What happened

Shares of Canadian space star Maxar Technologies (NYSE:MAXR) are now officially available for purchase on the NYSE. For better or for worse, they're also selling a whole lot cheaper today than they were yesterday, down 41.3% as of 11:50 a.m. after the company reported a huge net loss for its fiscal third quarter -- when Wall Street had been predicting a profit.

Expected to report $1.06 per share in net income today on more than $560 million in sales, Maxar's third-quarter report instead informed of a massive $7.31-per-share loss on sales of barely $508 million.

Meteor exploding in air.

Maxar stock exploded like a meteor strike this morning. Image source: Getty Images.

So what

The news isn't quite as terrible as it appears at first glance -- but it's still pretty terrible.

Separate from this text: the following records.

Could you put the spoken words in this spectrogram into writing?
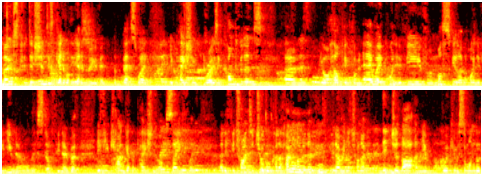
most conditions is get them up get them moving. The best way. Your patient grows in confidence, Um, you're helping from an airway point of view, from a muscular point of view, you know all this stuff, you know, but if you can get the patient up safely, and if you're trying to juggle, kind of hang on a minute, you know, and you're trying to ninja that, and you're working with someone that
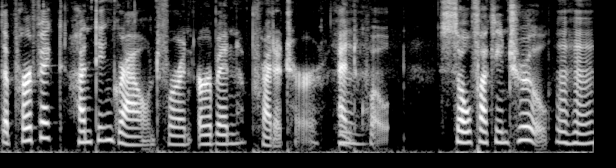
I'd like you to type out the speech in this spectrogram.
the perfect hunting ground for an urban predator. End hmm. quote. So fucking true. hmm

Much of Maxar's loss came about as a result of a $383.6 million noncash charge to earnings for impairment and obsolescence. But even backing out that (hopefully) one-time charge, Maxar would have lost $0.83 per share for the quarter and still fallen far short of Wall Street's estimates.

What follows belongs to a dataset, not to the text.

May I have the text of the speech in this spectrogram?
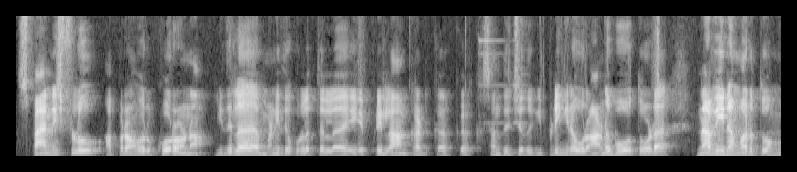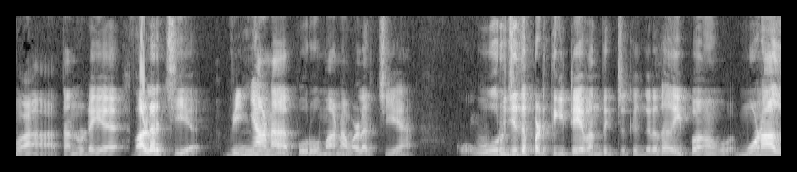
ஸ்பானிஷ் ஃப்ளூ அப்புறம் ஒரு கொரோனா. இதில் மனித குலத்தில் எப்படிலாம் க க- க- சந்திச்சது? இப்படிங்கிற ஒரு அனுபவத்தோட நவீன மருத்துவம் வ- தன்னுடைய வளர்ச்சியை விஞ்ஞான பூர்வமான வளர்ச்சியை ஊர்ஜிதப்படுத்திக்கிட்டே வந்துக்கிட்டு இருக்குங்கிறத இப்போ மூணாவது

On the plus side, Maxar did report $29.2 million in adjusted free cash flow for the quarter. According to data from S&P Global Market Intelligence, that means that despite being in a net loss position on its income statement, Maxar is still generating strong free cash flow of approximately $286 million over the past 12 months.

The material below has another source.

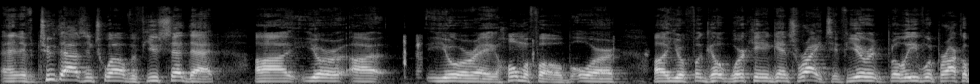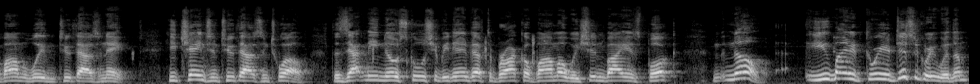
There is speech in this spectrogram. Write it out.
And if 2012, if you said that, uh, you're uh, you're a homophobe or uh, you're working against rights. If you believe what Barack Obama believed in 2008, he changed in 2012. Does that mean no school should be named after Barack Obama? We shouldn't buy his book? No. You might agree or disagree with him.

Now what

That's a lot of cash -- maybe enough to entice one to take a look at Maxar stock after today's big drop? Don't expect investors to be too eager to jump into this company even after its decline, however.

Guiding through its final fiscal quarter of the year, Maxar told investors it expects to end 2018 with a 6.5% decline in full-year revenues. Worse, management is forecasting total capital spending to exceed $300 million this year, potentially wiping out the company's predicted $300 million to $400 million in adjusted operating cash flow and putting Maxar's cash-flow statement in the red for the year.

Considering how investors reacted to seeing red ink on the income statement today, I can't say I think they'd be any more pleased to see it bleed over into the cash-flow statement as well.

This article represents the opinion of the writer, who may disagree with the “official” recommendation position of a Motley Fool premium advisory service. We’re motley! Questioning an investing thesis -- even one of our own -- helps us all think critically about investing and make decisions that help us become smarter, happier, and richer.